WAR HORSE (2011). Steven Spielberg is no novice when it comes to presenting moviegoers with the horrors of war, whether it's the muted screams of Schindler's List, the frontline carnage of Saving Private Ryan or even the knotty retaliations of Munich. While all those films deservedly earned R ratings, don't be fooled into thinking the PG-13 War Horse takes a much softer approach to the subject at hand — with several specific scenes, Spielberg establishes that his World War I epic, like some of the platoons marching through it, won't take any prisoners. Before those sequences arrive, we're introduced to the majestic title animal, a horse (named Joey) who bonds with youthful farmhand Albert (Jeremy Irvine) before being sold to the British army. A sensitive captain (Tom Hiddleston) promises Albert that he'll take good care of Joey, but the horse doesn't remain in the officer's hands; instead, Joey finds himself passing between soldiers and civilians, between Brits and Germans, between kindly souls and abusive monsters. A young girl offers him a home; a German officer plans to work him until he drops dead; soldiers from each side team up to save him. And so it goes. Based on the smash stage hit, War Horse has been opened up in breathtaking fashion for the screen, vibrantly bringing each vignette to life and allowing them to collectively address how war diminishes not just humankind but irrevocably destroys surrounding environs. War Horse is a movie of rage, but it's also one of empathy and understanding — it's to Spielberg's credit that he knows the storyline is emotionally wrenching enough that he doesn't need to manipulate tears out of anyone (believe you me, many viewers won't need any coaxing to reach for those hankies at the appropriate moments). Only with the final shot selections does the director succumb to the sort of artistic grandstanding that's sometimes in his nature, but these screensaver images hardly negate the power and the fury of the hard-charging movie that precedes them. This earned six Oscar nominations, including one for Best Picture.
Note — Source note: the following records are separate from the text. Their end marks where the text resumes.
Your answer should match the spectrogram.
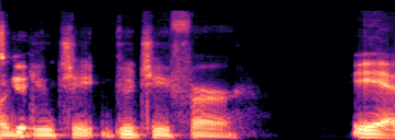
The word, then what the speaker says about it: Guccifer: Guccifer. Yeah, it's Well, it's Guifer is how you pronounce it, but yeah, Guccifer is like Lucifer, but not a demon.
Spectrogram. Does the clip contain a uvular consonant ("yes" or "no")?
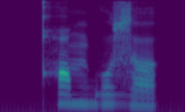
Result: yes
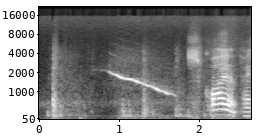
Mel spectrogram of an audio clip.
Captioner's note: Harry whistles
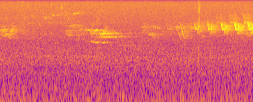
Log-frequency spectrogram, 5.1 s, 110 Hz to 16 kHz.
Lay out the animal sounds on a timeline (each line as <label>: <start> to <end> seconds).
Red-eyed Vireo (Vireo olivaceus): 0.0 to 3.8 seconds
Blackburnian Warbler (Setophaga fusca): 0.4 to 1.9 seconds
Wood Thrush (Hylocichla mustelina): 1.4 to 2.6 seconds
Ovenbird (Seiurus aurocapilla): 3.4 to 5.1 seconds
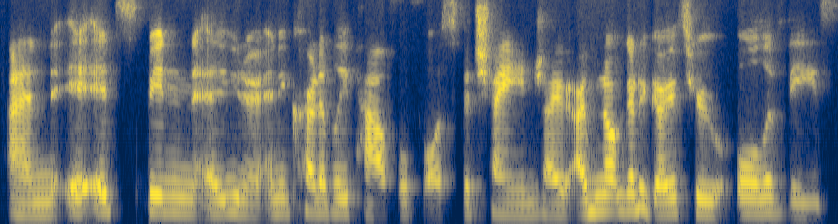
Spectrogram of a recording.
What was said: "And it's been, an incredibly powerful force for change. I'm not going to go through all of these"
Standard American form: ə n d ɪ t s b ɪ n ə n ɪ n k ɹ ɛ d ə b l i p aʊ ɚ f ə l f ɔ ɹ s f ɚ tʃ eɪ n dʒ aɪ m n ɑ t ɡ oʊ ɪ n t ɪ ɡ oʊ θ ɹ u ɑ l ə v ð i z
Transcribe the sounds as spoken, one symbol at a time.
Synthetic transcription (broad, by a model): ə n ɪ ɪ t s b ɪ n ə n ɪ n k ɹ ɛ d ə b l i p aʊ ɚ f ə l f ɔ ɹ s f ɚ tʃ eɪ n dʒ aɪ m n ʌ t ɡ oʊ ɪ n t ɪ ɡ oʊ θ ɹ u ɑ l ə v ð i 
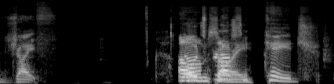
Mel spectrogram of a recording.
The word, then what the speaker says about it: GIF: in the wind, and I believe it's pronounced jife.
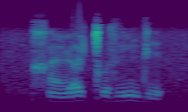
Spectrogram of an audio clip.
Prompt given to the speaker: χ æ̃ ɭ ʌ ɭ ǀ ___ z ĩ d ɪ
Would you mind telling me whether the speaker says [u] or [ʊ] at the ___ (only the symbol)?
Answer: ʊ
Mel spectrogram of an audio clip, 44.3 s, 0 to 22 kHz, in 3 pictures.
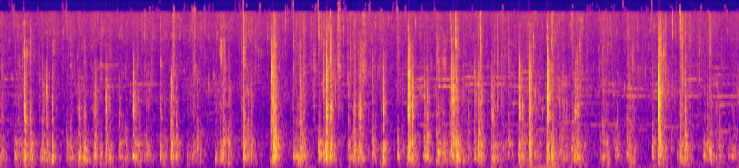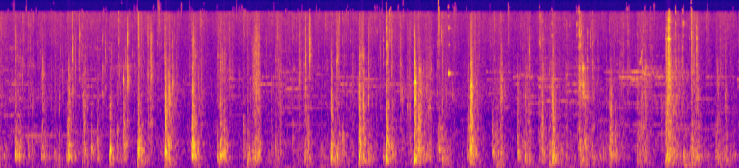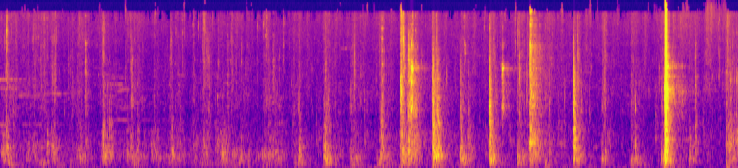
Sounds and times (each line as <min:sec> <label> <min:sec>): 0:00.0 person walking on the very pleasant pontoon, made in wood 0:44.3
0:13.2 carillon 0:17.3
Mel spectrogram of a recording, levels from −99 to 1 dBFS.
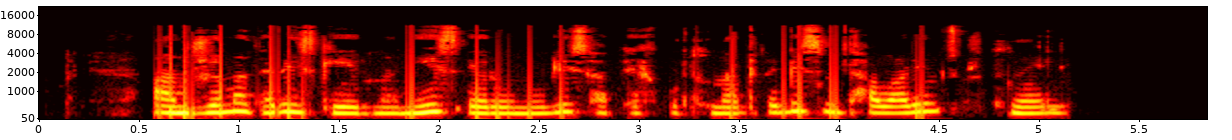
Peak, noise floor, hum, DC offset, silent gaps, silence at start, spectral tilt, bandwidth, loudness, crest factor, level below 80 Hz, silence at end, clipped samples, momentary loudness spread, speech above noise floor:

Extras on the Blu-ray four-disc combo pack include an hour-long making-of documentary created by Spielberg; various looks at the technical aspects of the film, including the editing, scoring, sound design and cinematography; a discussion with producer Kathleen Kennedy, including photos she took during filming; and a piece offering the point of view of film extra Martin Dew.